> What to work on: Exact wording is required: give all the records again, minus the pictures.

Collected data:
···

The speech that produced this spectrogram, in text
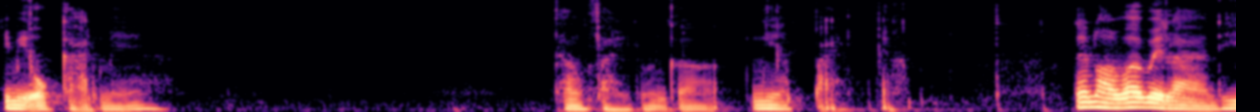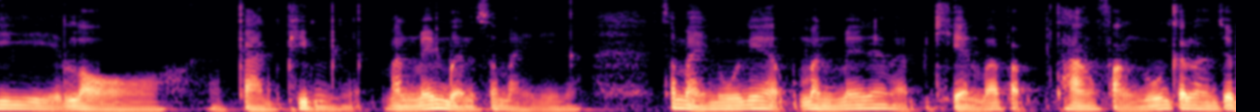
จะมีโอกาสไหมทางฝ่ายนู้นก็เงียบไปนะครับ แน่นอนว่าเวลาที่รอการพิมพ์เนี่ยมันไม่เหมือนสมัยนี้นะ สมัยนู้นเนี่ยมันไม่ได้แบบเขียนว่าแบบทางฝั่งนู้นกำลังจะ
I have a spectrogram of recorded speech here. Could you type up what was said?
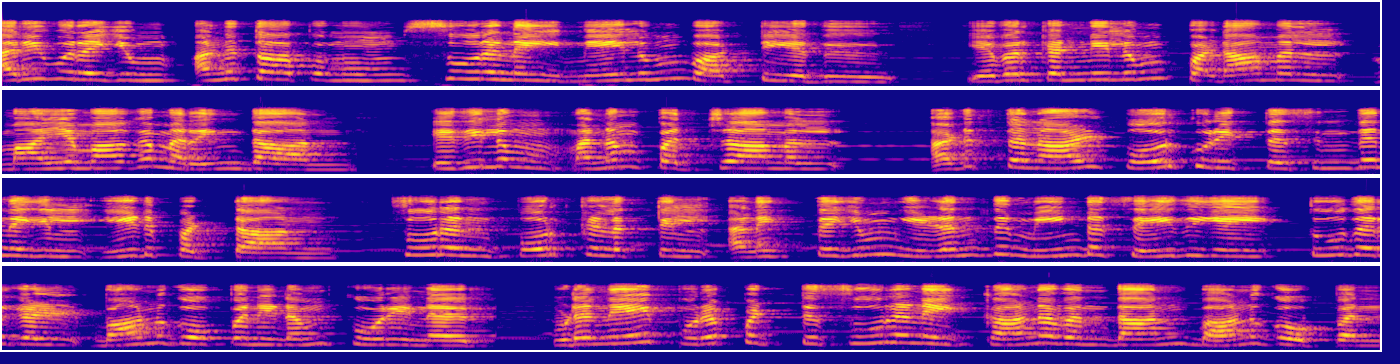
அறிவுரையும் அனுதாபமும் சூரனை மேலும் வாட்டியது. எவர் கண்ணிலும் படாமல் மாயமாக மறைந்தான். எதிலும் மனம் பற்றாமல் அடுத்த நாள் போர் குறித்த சிந்தனையில் ஈடுபட்டான். சூரன் போர்க்களத்தில் அனைத்தையும் இழந்து மீண்ட செய்தியை தூதர்கள் பானுகோப்பனிடம் கூறினர். உடனே புறப்பட்டு சூரனை காண வந்தான் பானுகோப்பன்.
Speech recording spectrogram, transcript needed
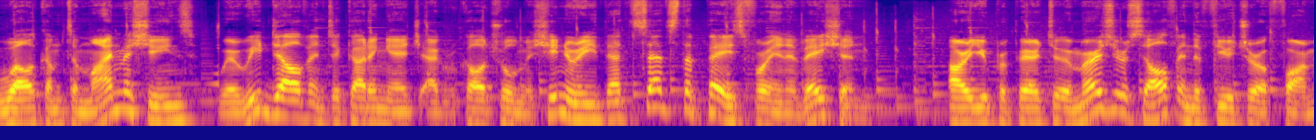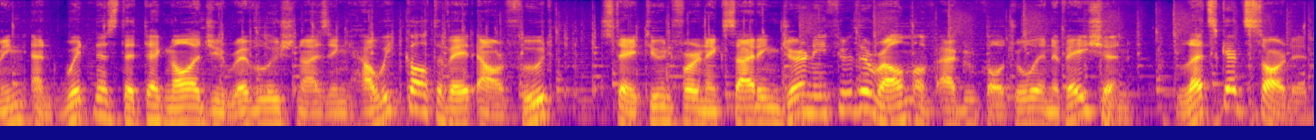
Welcome to Mind Machines, where we delve into cutting-edge agricultural machinery that sets the pace for innovation. Are you prepared to immerse yourself in the future of farming and witness the technology revolutionizing how we cultivate our food? Stay tuned for an exciting journey through the realm of agricultural innovation. Let's get started.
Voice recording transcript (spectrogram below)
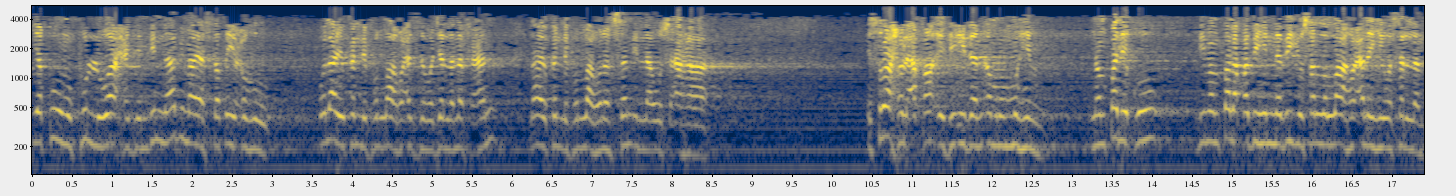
يقوم كل واحد منا بما يستطيعه ولا يكلف الله عز وجل نفعا لا يكلف الله نفسا إلا وسعها. إصلاح العقائد إذا أمر مهم. ننطلق بما انطلق به النبي صلى الله عليه وسلم.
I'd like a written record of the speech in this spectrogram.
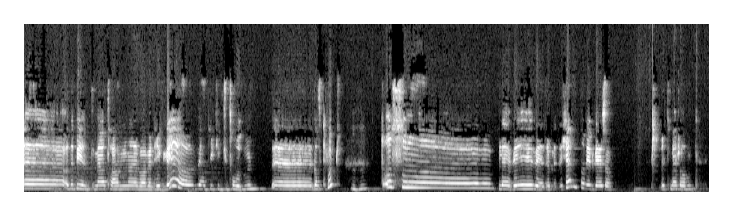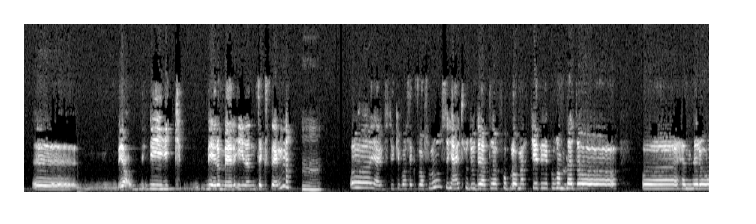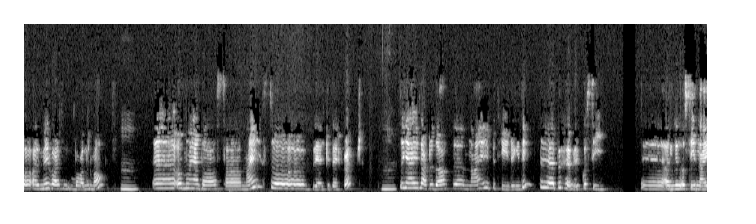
Eh, og det begynte med at han var veldig hyggelig, og vi hadde ikke tonen ganske fort. Og så ble vi bedre og bedre kjent, og vi ble sånn litt mer sånn eh, Ja, vi gikk mer og mer i den sexdelen, Mm. Og jeg visste ikke hva sex var for noe, så jeg trodde jo det at få blåmerker på håndledd og, og hender og armer var, var normalt. Eh, og når jeg da sa nei, så ble ikke det hørt. Så jeg lærte jo da at eh, nei betyr ingenting. Jeg behøver ikke å si, eh, å si nei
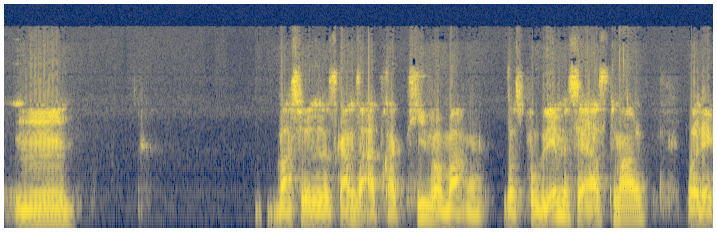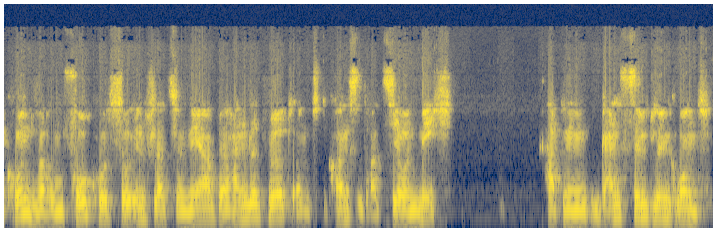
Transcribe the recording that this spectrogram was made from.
Mm. Was würde das Ganze attraktiver machen? Das Problem ist ja erstmal, oder der Grund, warum Fokus so inflationär behandelt wird und Konzentration nicht, hat einen ganz simplen Grund.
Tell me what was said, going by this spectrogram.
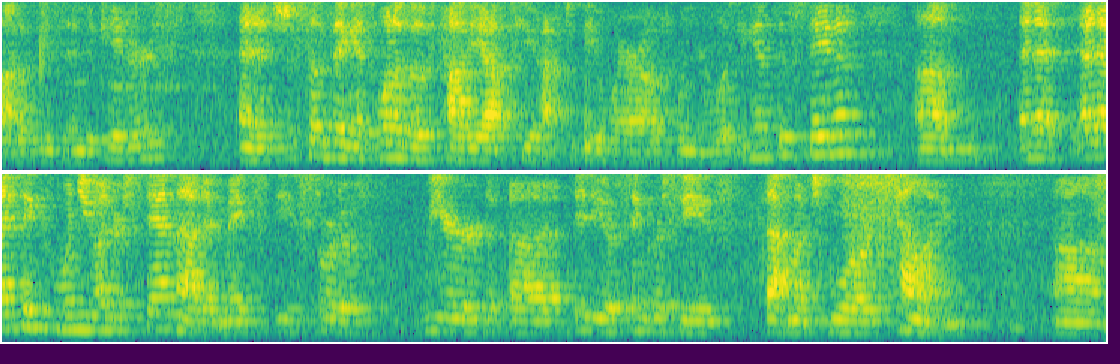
lot of these indicators, and it's just something, it's one of those caveats you have to be aware of when you're looking at this data. Um, And I, and I think when you understand that, it makes these sort of weird uh, idiosyncrasies that much more telling. Um,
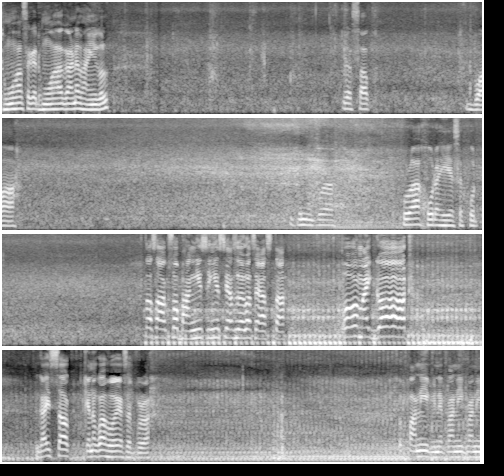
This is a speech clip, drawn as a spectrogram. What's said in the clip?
ধুমুহা চাগে ধুমুহাৰ কাৰণে ভাঙি গ'ল। চাওক। বাহ। ইপিনে পূৰা পূৰা সোঁত আহি আছে সোঁত। ৰাস্তা চাওক চব ভাঙি চিঙি চেচ হৈ গৈছে ৰাস্তা। অ' মাই গড! গাড়ী চাওক কেনেকুৱা হৈ আছে পূৰা। চব পানী এইপিনে পানী পানী।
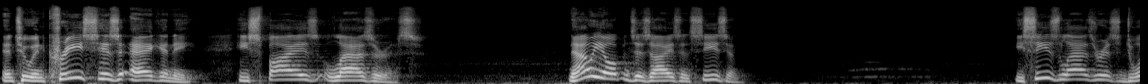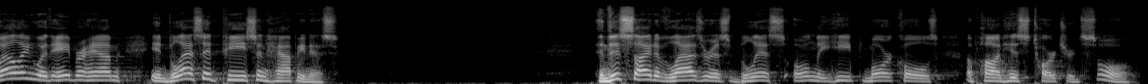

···

> Problem solution:
The speech that produced this spectrogram, in text
จะมีโอกาสไหมทางฝ่ายนู้นก็เงียบไปนะครับ แน่นอนว่าเวลาที่รอการพิมพ์เนี่ยมันไม่เหมือนสมัยนี้นะ สมัยนู้นเนี่ยมันไม่ได้แบบเขียนว่าแบบทางฝั่งนู้นกำลังจะ
I have a spectrogram of recorded speech here. Could you type up what was said?
அறிவுரையும் அனுதாபமும் சூரனை மேலும் வாட்டியது. எவர் கண்ணிலும் படாமல் மாயமாக மறைந்தான். எதிலும் மனம் பற்றாமல் அடுத்த நாள் போர் குறித்த சிந்தனையில் ஈடுபட்டான். சூரன் போர்க்களத்தில் அனைத்தையும் இழந்து மீண்ட செய்தியை தூதர்கள் பானுகோப்பனிடம் கூறினர். உடனே புறப்பட்டு சூரனை காண வந்தான் பானுகோப்பன்.
Speech recording spectrogram, transcript needed
Welcome to Mind Machines, where we delve into cutting-edge agricultural machinery that sets the pace for innovation. Are you prepared to immerse yourself in the future of farming and witness the technology revolutionizing how we cultivate our food? Stay tuned for an exciting journey through the realm of agricultural innovation. Let's get started.
Voice recording transcript (spectrogram below)
يقوم كل واحد منا بما يستطيعه ولا يكلف الله عز وجل نفعا لا يكلف الله نفسا إلا وسعها. إصلاح العقائد إذا أمر مهم. ننطلق بما انطلق به النبي صلى الله عليه وسلم.
I'd like a written record of the speech in this spectrogram.
Eh, og det begynte med at han var veldig hyggelig, og vi hadde ikke tonen ganske fort. Og så ble vi bedre og bedre kjent, og vi ble sånn litt mer sånn eh, Ja, vi gikk mer og mer i den sexdelen, Mm. Og jeg visste ikke hva sex var for noe, så jeg trodde jo det at få blåmerker på håndledd og, og hender og armer var, var normalt. Eh, og når jeg da sa nei, så ble ikke det hørt. Så jeg lærte jo da at eh, nei betyr ingenting. Jeg behøver ikke å si, eh, å si nei
Transcribe the recording that this spectrogram was made from.
Mm. Was würde das Ganze attraktiver machen? Das Problem ist ja erstmal, oder der Grund, warum Fokus so inflationär behandelt wird und Konzentration nicht, hat einen ganz simplen Grund.
Tell me what was said, going by this spectrogram.
lot of these indicators, and it's just something, it's one of those caveats you have to be aware of when you're looking at this data. Um, And I, and I think when you understand that, it makes these sort of weird uh, idiosyncrasies that much more telling. Um,
This is a speech clip, drawn as a spectrogram. What's said in the clip?
ধুমুহা চাগে ধুমুহাৰ কাৰণে ভাঙি গ'ল। চাওক। বাহ। ইপিনে পূৰা পূৰা সোঁত আহি আছে সোঁত। ৰাস্তা চাওক চব ভাঙি চিঙি চেচ হৈ গৈছে ৰাস্তা। অ' মাই গড! গাড়ী চাওক কেনেকুৱা হৈ আছে পূৰা। চব পানী এইপিনে পানী পানী।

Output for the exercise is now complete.